I know there are multiple approaches to mimic the effect of a graduated neutral density filter using Photoshop, but all take time. The bottom line is it takes a lot more time than the 10 seconds it takes me to slide a graduated neutral density filter in front of my lens. Also, I'm firmly of the belief that if the image is worthy of flash card space, it should be captured properly from the get-go.
Much of the instructional work I do deals with teaching scenics. With this in mind, there are two essential filters I place on my list of required items for a class: graduated neutral density and a polarizer. I recommend grad filters to tame the contrast when shooting reflections and also to tame contrast at sunrise and sunset. Place the dark part of the filter over the light part of the image area and the contrast range is tamed. A more evenly lit photograph is the result. Each situation calls for a different strength. I carry one-, two-, and three-stop densities. Additionally, there are soft and hard edge options. If the transition point between the light and dark area is abrupt, it calls for the hard-edge variety. Conversely, if there's a smooth gradation, the soft edge is more beneficial. To optimize their use, the result should look natural. A pet peeve of mine is when I see a graduated filter improperly used on a reflection. If the end result is a reflection that comes out lighter than the section of the image being reflected, the photographer used a filter that was too dark and results in something that isn't natural.
To use a graduated ND filter properly, there are a few keys to keep in mind. An important fact to remember is to use the DOF preview button to accurately position the dark part of the filter over the light area of the image. If you fail to do this, unless you shoot the scene with the aperture wide open, the aperture at which you shoot will impact the point of the dark-to-light transition. This is especially critical if you're using the hard edge variety. Another factor to consider is exposure. Be sure to use the meter reading after the filter is dropped in place, not the one before it's positioned. The meter reading will change as the filter is lowered into place and compensate accordingly.

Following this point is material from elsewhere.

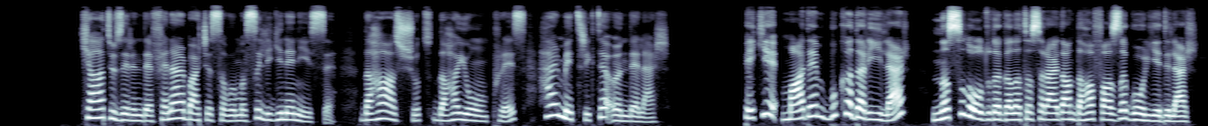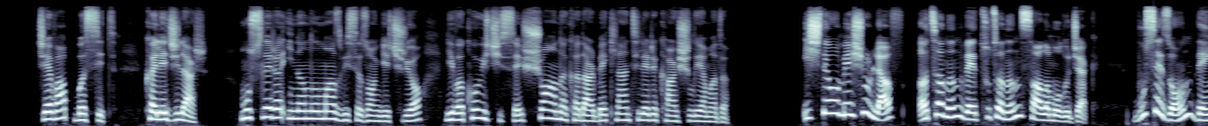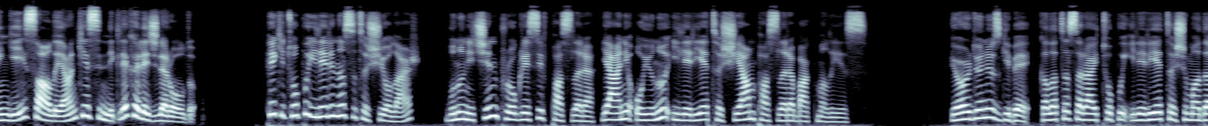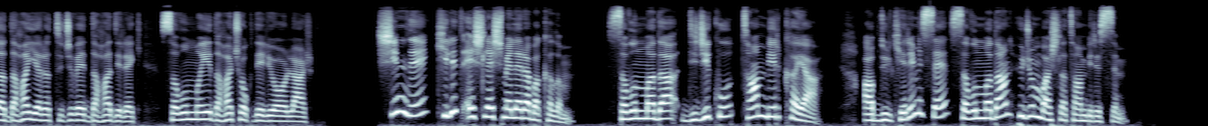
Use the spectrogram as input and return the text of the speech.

Realize that the use of a graduated neutral density filter is not restricted to just sunrise and sunset. Additionally, it's not limited to placement on the top portion of the frame. I want to emphasize this and offer a thought. You may encounter a situation where the foreground is brighter than the rest of the image. Situations may include fast moving rapids or layers of white limestone. In both instances, it may be essential to tone down the brightness of the foreground. Simply place the dark part of the graduated filter on the bottom to accomplish this. As always, be cognizant of where the line of transition falls and meter the scene once the filter is in place.